Radon is a carcinogen. The U.S. Surgeon General and the EPA recommend that all houses be tested for radon. Houses with high radon levels can be fixed. I offer two types of radon testing; air and water. Results are mailed directly to you from the accredited lab. Prices are for services provided at the same time as the home inspection.
Radon in Air Testing
Radon is a radioactive gas - colorless and odorless - produced by the disintegration of radioactive elements. The gas enters a home through the foundation and basement or crawl space floor. The highest concentration of radon in air will be found in the basement. The radon concentration decreases at each successive level above the basement. Radon in air testing can be done in two ways, a canister test or a monitor test.
Canister Test: $75-$150
Test canisters are passive - set in an appropriate location in the home, opened to the surrounding air, and collected 48 to 96 hours later. At the end of the test, the canisters are mailed or delivered to the lab where it usually takes a couple days to get the results. If the canisters are mailed, there can be an additional day or two delay.
A drawback to canisters is that there is no way to know what might have happened in the environment around them during the test. Were they moved? Were windows or doors left open in the area around them? These are recommended when a home is vacant and traffic through the home is minimal during the test.
Monitor Test: $175
A (continuous) radon monitor takes readings hourly for radon, air temperature, relative humidity and barometric pressure. In addition, there are sensors to indicate and record if the machine is moved, or the power interrupted. Typically, these machines have a battery backup and continue to perform when the power is interrupted.

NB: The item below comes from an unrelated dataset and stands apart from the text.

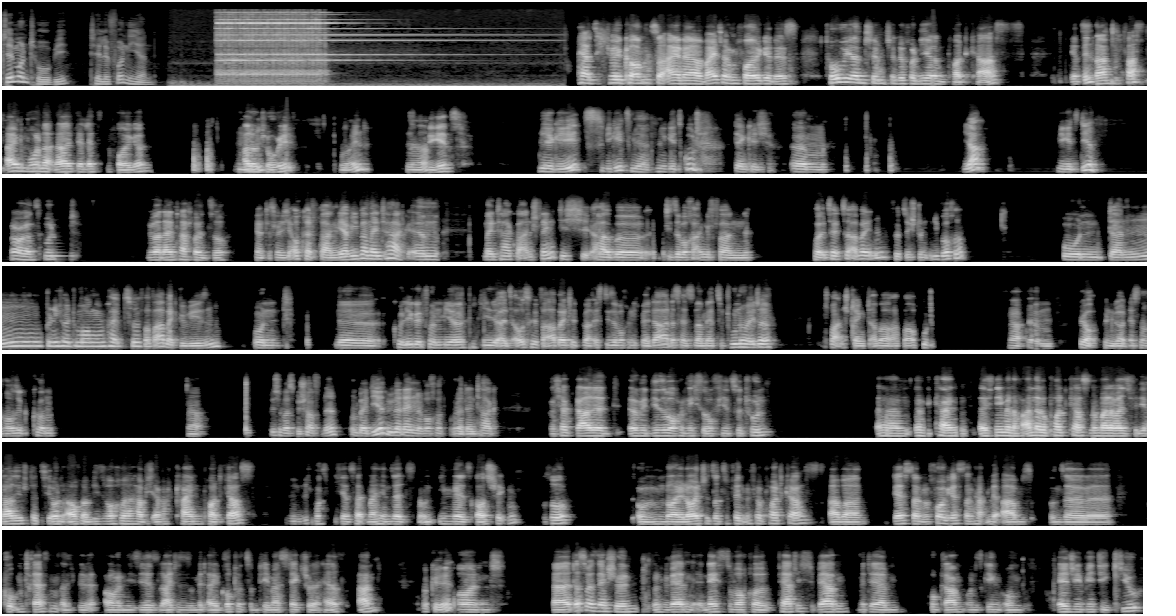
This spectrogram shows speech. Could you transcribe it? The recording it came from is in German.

At the end of the test, the data can be interpreted to give more information about the test environment, as well as the radon levels. Another benefit: results can be received almost immediately with the machine.
Radon Mitigation Systems
If the radon level is high in the home, a mitigation system can be installed for about $1500. These work well, and can have an added benefit - the system may help to reduce humidity in the basement, at a relatively low operating cost. Systems typically cost about $40 per year to operate.
Radon in Water Testing: $55
Just as oxygen gas dissolves into surface water (lakes, streams, etc.), radon gas dissolves into your well water underground and enters the home through the plumbing system. The water from your (drilled) well can be tested for radon, and if the radon level is high, it can be mitigated with a radon-in-water system. The cost for these systems are typically around $5000. Note: water from a shallow well should have little or no radon.
A general rule of thumb is that a 10,000 level of radon-in-water contributes about 1 pCi per liter to the air - typically not a problem in a home where the radon in air level is reasonable. However, keep in mind that at a location like a shower where warm water is depressurized at the shower head, the radon in air level will be higher. If the radon level in your water is questionable, be sure and install a radon-in-water mitigation system (a bathroom exhaust fan that is functioning properly will also help).
Additional Radon Information
For additional perspective on radon, be sure to look at the following website also. Tom Martin goes into great depth and explains it very well. Click on “Understanding Radon” at http://www.professional-home-inspections.com/.
This open pipe was installed when the home was built, to be connected to a radon system later, if needed. However it was not capped - a significant issue - allowing an increased flow of radon from under the basement slab into the home.
This manometer in a radon mitigation system is indicating that the system is functioning properly.